Collected data

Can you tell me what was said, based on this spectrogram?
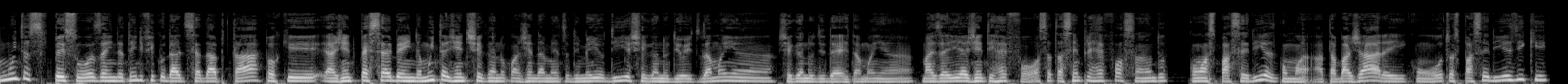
Muitas pessoas ainda têm dificuldade de se adaptar porque a gente percebe ainda muita gente chegando com agendamento de meio-dia, chegando de 8 da manhã, chegando de 10 da manhã. Mas aí a gente reforça, está sempre reforçando com as parcerias, como a Tabajara e com outras parcerias, de que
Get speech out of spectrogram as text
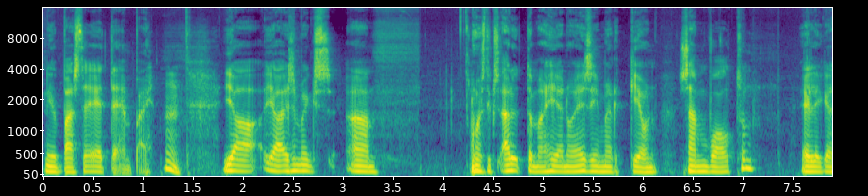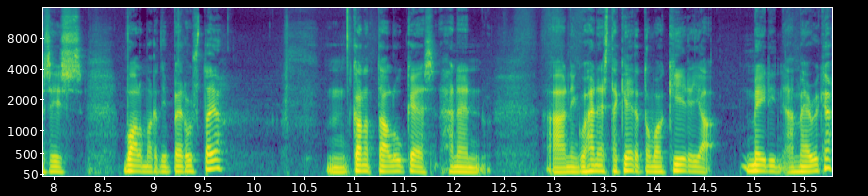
niillä pääsee eteenpäin. Hmm. Ja, ja esimerkiksi muista yksi älyttömän hieno esimerkki on Sam Walton, eli siis Walmartin perustaja. Mm, Kannattaa lukea hänen, äh, niin kuin hänestä kertova kirja Made in America.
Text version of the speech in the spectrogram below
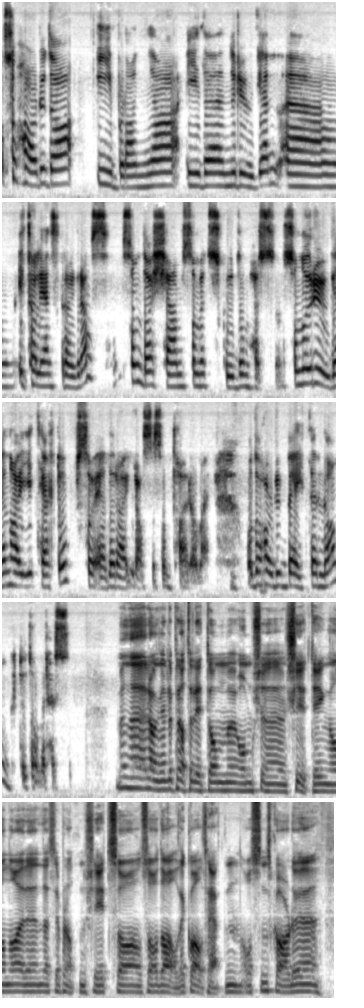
Og så har du da iblanda i den rugen eh, italiensk raigras, som da kommer som et skudd om høsten. Så når rugen har gitt helt opp, så er det raigraset som tar over. Og da har du beite langt utover høsten. Men eh, Ragnhild, du prater litt om, om, skyting, og når disse plantene skyter, så, så daler kvaliteten. Hvordan skal, du,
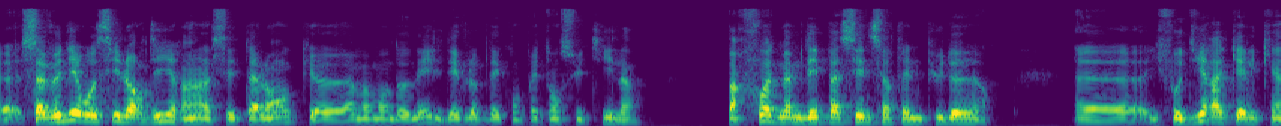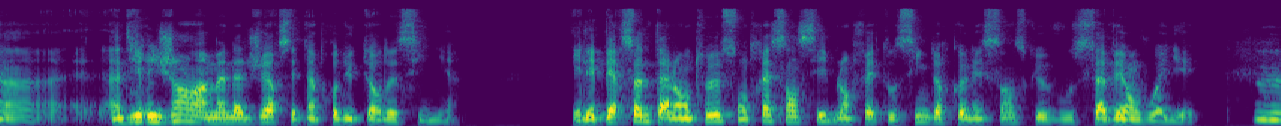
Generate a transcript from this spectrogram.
Euh, ça veut dire aussi leur dire hein, à ces talents qu'à un moment donné, ils développent des compétences utiles. Parfois, de même dépasser une certaine pudeur. Il faut dire à quelqu'un, un dirigeant, un manager, c'est un producteur de signes. Et les personnes talentueuses sont très sensibles en fait aux signes de reconnaissance que vous savez envoyer. Mmh.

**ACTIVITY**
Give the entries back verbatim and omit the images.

**RESULT FOR THIS TASK**
Can you tell me what was said, based on this spectrogram?
Muitas pessoas ainda têm dificuldade de se adaptar porque a gente percebe ainda muita gente chegando com agendamento de meio-dia, chegando de 8 da manhã, chegando de 10 da manhã. Mas aí a gente reforça, está sempre reforçando com as parcerias, como a Tabajara e com outras parcerias, de que
Get speech out of spectrogram as text
niillä pääsee eteenpäin. Hmm. Ja, ja esimerkiksi muista yksi älyttömän hieno esimerkki on Sam Walton, eli siis Walmartin perustaja. Mm, Kannattaa lukea hänen, äh, niin kuin hänestä kertova kirja Made in America.
Text version of the speech in the spectrogram below
Og så har du da iblanda i den rugen eh, italiensk raigras, som da kommer som et skudd om høsten. Så når rugen har gitt helt opp, så er det raigraset som tar over. Og da har du beite langt utover høsten. Men eh, Ragnhild, du prater litt om, om, skyting, og når disse plantene skyter, så, så daler kvaliteten. Hvordan skal, du,
Generate a transcript from this spectrogram.
Euh, ça veut dire aussi leur dire hein, à ces talents qu'à un moment donné, ils développent des compétences utiles. Parfois, de même dépasser une certaine pudeur. Il faut dire à quelqu'un, un dirigeant, un manager, c'est un producteur de signes. Et les personnes talentueuses sont très sensibles en fait aux signes de reconnaissance que vous savez envoyer. Mmh.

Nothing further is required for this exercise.